* _INSTRUCTIONS FOR THE TASK_: Below is a listing to repeat exactly, with its pictures left out.

* _MATERIAL PROVIDED_:
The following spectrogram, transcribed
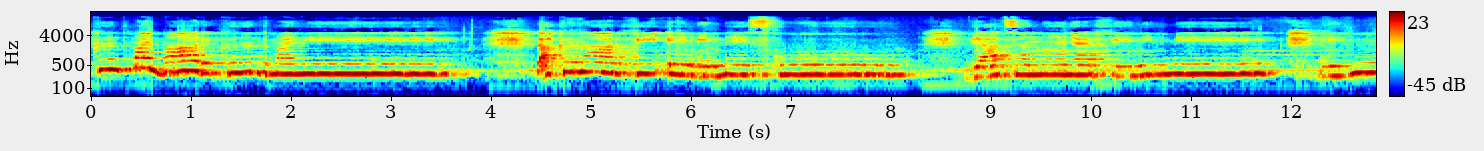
când mai mare, când mai mic, dacă n-ar fi Eminescu, viața nu ne-ar fi nimic, nimic.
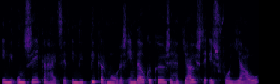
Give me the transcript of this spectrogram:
in die onzekerheid zit, in die piekermodus, in welke keuze het juiste is voor jou,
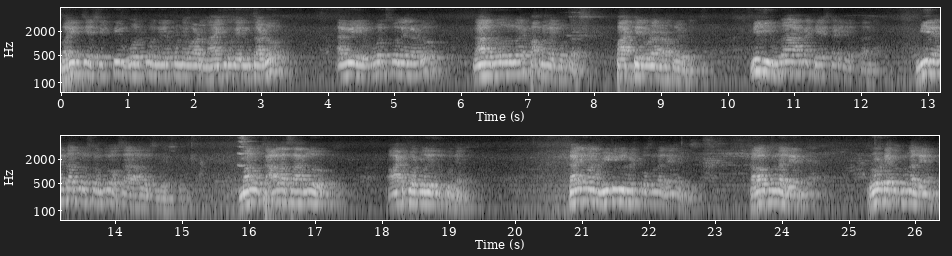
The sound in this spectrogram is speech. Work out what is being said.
భరించే శక్తి ఓర్పు నేర్పుకునేవాడు నాయకుడు ఎదుగుతాడు అవి ఓర్చుకోలేనాడు నాలుగు రోజుల్లోనే పతనం అయిపోతాడు. పార్టీని కూడా నడపలేడు. మీకు ఈ ఉదాహరణ కేసు స్టడీ చెప్తాను. మీరు ఎంత అదృష్టవంతులో ఒకసారి ఆలోచన చేసుకోండి. మనం చాలాసార్లు ఆటపోట్లు ఎదుర్కొన్నాం. కానీ మనం మీటింగ్లు పెట్టుకోకుండా లేము. కలవకుండా లేము. రోడ్డు ఎక్కకుండా లేము.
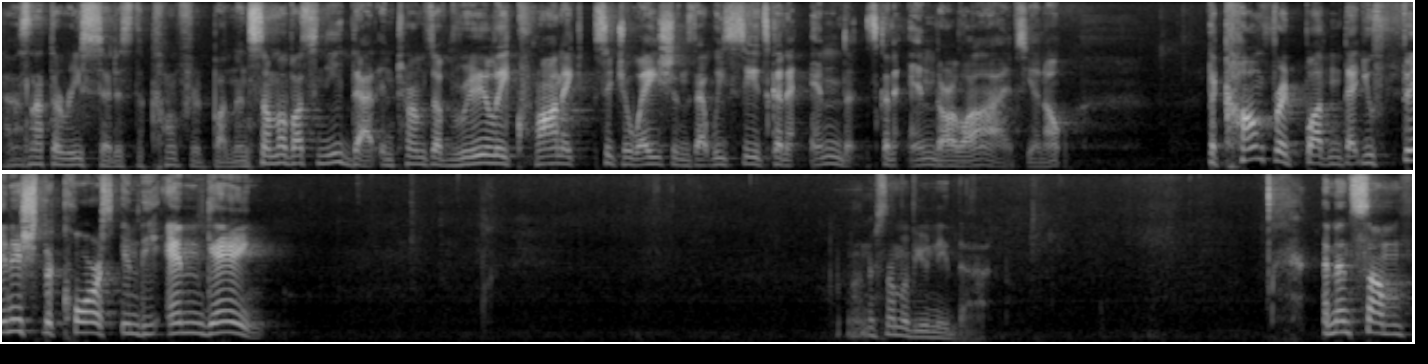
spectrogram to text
that's not the reset, it's the comfort button. And some of us need that in terms of really chronic situations that we see it's gonna end, it's gonna end our lives, you know? The comfort button that you finish the course in the end game. Some of you need that. And then some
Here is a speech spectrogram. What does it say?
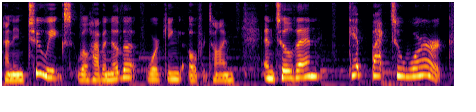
and in two weeks, we'll have another Working Overtime. Until then, get back to work.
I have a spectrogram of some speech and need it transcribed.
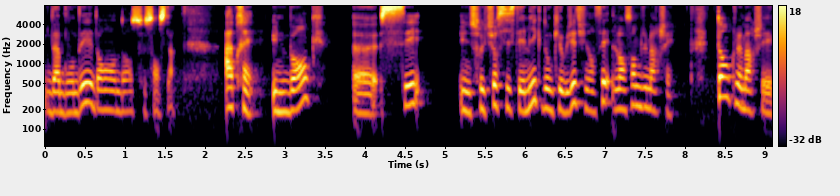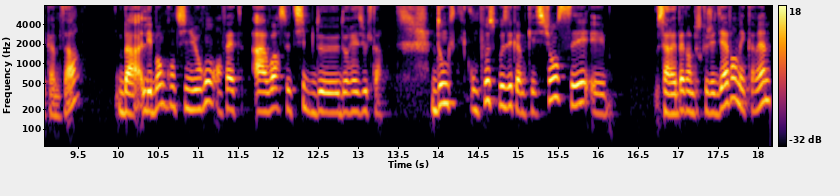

* _TASK RESULT_:
The following spectrogram, transcribed
când mai mare, când mai mic, dacă n-ar fi Eminescu, viața nu ne-ar fi nimic, nimic.
Give me the transcript of this spectrogram:
in die onzekerheid zit, in die piekermodus, in welke keuze het juiste is voor jou,
The sound in this spectrogram is speech. Work out what is being said.
భరించే శక్తి ఓర్పు నేర్పుకునేవాడు నాయకుడు ఎదుగుతాడు అవి ఓర్చుకోలేనాడు నాలుగు రోజుల్లోనే పతనం అయిపోతాడు. పార్టీని కూడా నడపలేడు. మీకు ఈ ఉదాహరణ కేసు స్టడీ చెప్తాను. మీరు ఎంత అదృష్టవంతులో ఒకసారి ఆలోచన చేసుకోండి. మనం చాలాసార్లు ఆటపోట్లు ఎదుర్కొన్నాం. కానీ మనం మీటింగ్లు పెట్టుకోకుండా లేము. కలవకుండా లేము. రోడ్డు ఎక్కకుండా లేము.
spectrogram to text
that's not the reset, it's the comfort button. And some of us need that in terms of really chronic situations that we see it's gonna end, it's gonna end our lives, you know? The comfort button that you finish the course in the end game. Some of you need that. And then some
Here is a speech spectrogram. What does it say?
and in two weeks, we'll have another Working Overtime. Until then, get back to work.
I have a spectrogram of some speech and need it transcribed.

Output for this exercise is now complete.